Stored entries

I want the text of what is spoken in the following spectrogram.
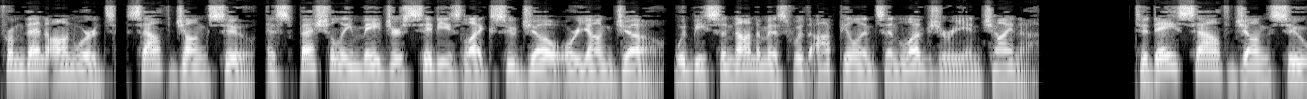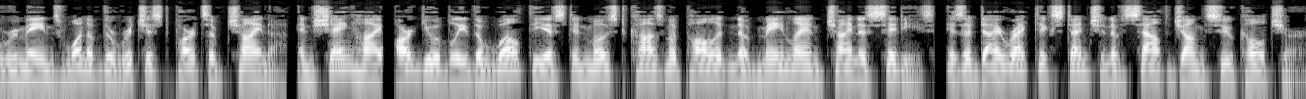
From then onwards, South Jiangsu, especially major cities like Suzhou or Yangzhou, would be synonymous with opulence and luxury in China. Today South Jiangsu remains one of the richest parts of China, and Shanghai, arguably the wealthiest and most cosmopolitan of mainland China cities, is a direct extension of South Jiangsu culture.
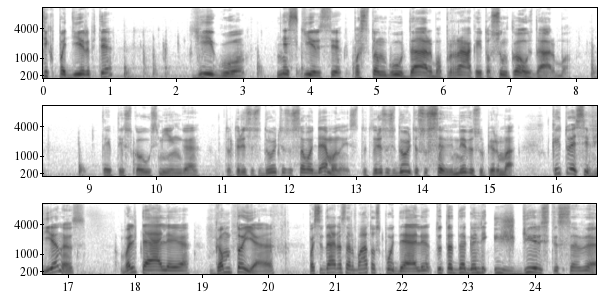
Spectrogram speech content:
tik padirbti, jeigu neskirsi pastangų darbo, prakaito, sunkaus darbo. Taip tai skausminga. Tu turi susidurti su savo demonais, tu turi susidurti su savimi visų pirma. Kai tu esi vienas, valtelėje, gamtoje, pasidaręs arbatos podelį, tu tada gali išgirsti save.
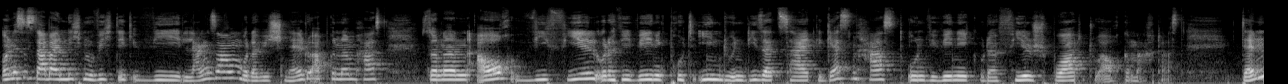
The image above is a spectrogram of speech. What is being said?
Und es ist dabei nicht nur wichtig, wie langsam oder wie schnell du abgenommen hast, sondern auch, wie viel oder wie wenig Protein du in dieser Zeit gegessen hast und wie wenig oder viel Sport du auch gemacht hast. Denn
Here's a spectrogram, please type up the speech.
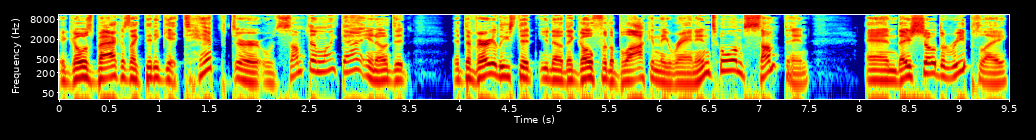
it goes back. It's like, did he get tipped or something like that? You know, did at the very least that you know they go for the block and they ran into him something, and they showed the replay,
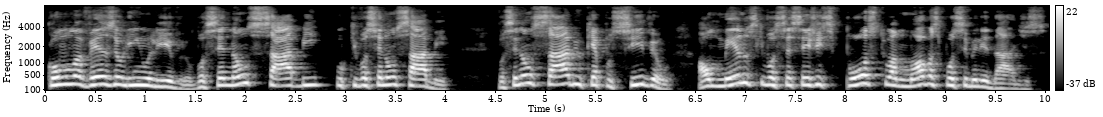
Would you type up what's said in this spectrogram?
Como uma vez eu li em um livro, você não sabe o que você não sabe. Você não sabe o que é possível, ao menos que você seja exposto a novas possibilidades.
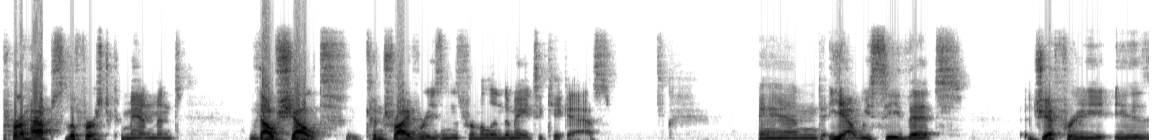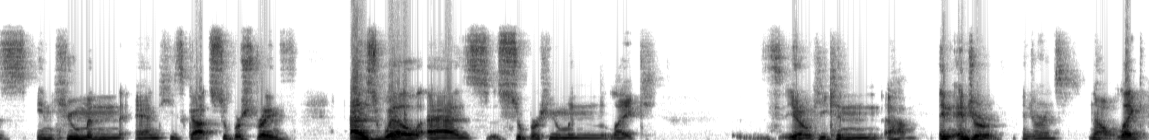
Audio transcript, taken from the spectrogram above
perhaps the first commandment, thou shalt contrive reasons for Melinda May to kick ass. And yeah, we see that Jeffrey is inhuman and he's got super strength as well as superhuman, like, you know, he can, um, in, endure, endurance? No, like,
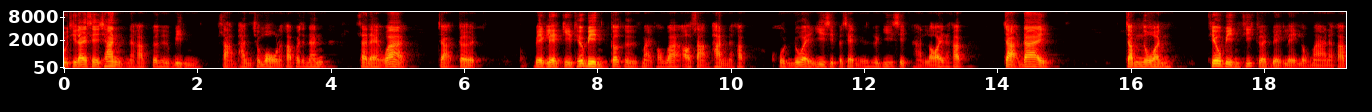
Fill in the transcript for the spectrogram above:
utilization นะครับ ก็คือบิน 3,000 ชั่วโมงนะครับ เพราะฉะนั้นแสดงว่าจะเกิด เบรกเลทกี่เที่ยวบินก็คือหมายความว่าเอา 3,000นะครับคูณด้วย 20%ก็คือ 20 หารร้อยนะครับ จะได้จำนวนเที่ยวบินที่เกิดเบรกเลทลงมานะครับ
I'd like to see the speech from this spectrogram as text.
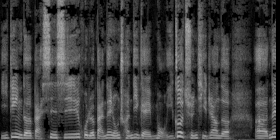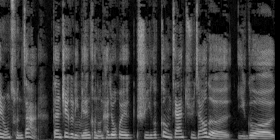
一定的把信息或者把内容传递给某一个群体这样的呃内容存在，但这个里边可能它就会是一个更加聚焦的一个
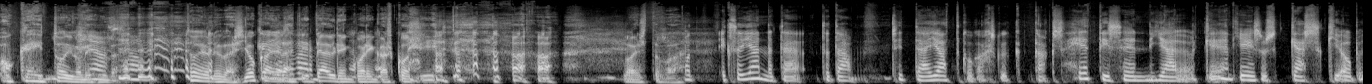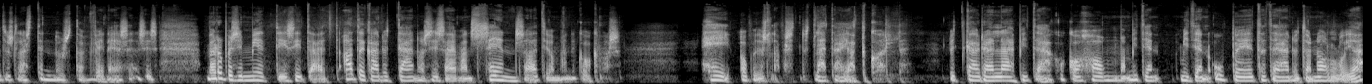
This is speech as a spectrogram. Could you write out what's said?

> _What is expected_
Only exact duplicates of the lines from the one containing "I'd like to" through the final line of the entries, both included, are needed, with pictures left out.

> _Completed task_
I'd like to see the speech from this spectrogram as text.
一定的把信息或者把内容传递给某一个群体这样的呃内容存在，但这个里边可能它就会是一个更加聚焦的一个
This is speech as a spectrogram. Could you write out what's said?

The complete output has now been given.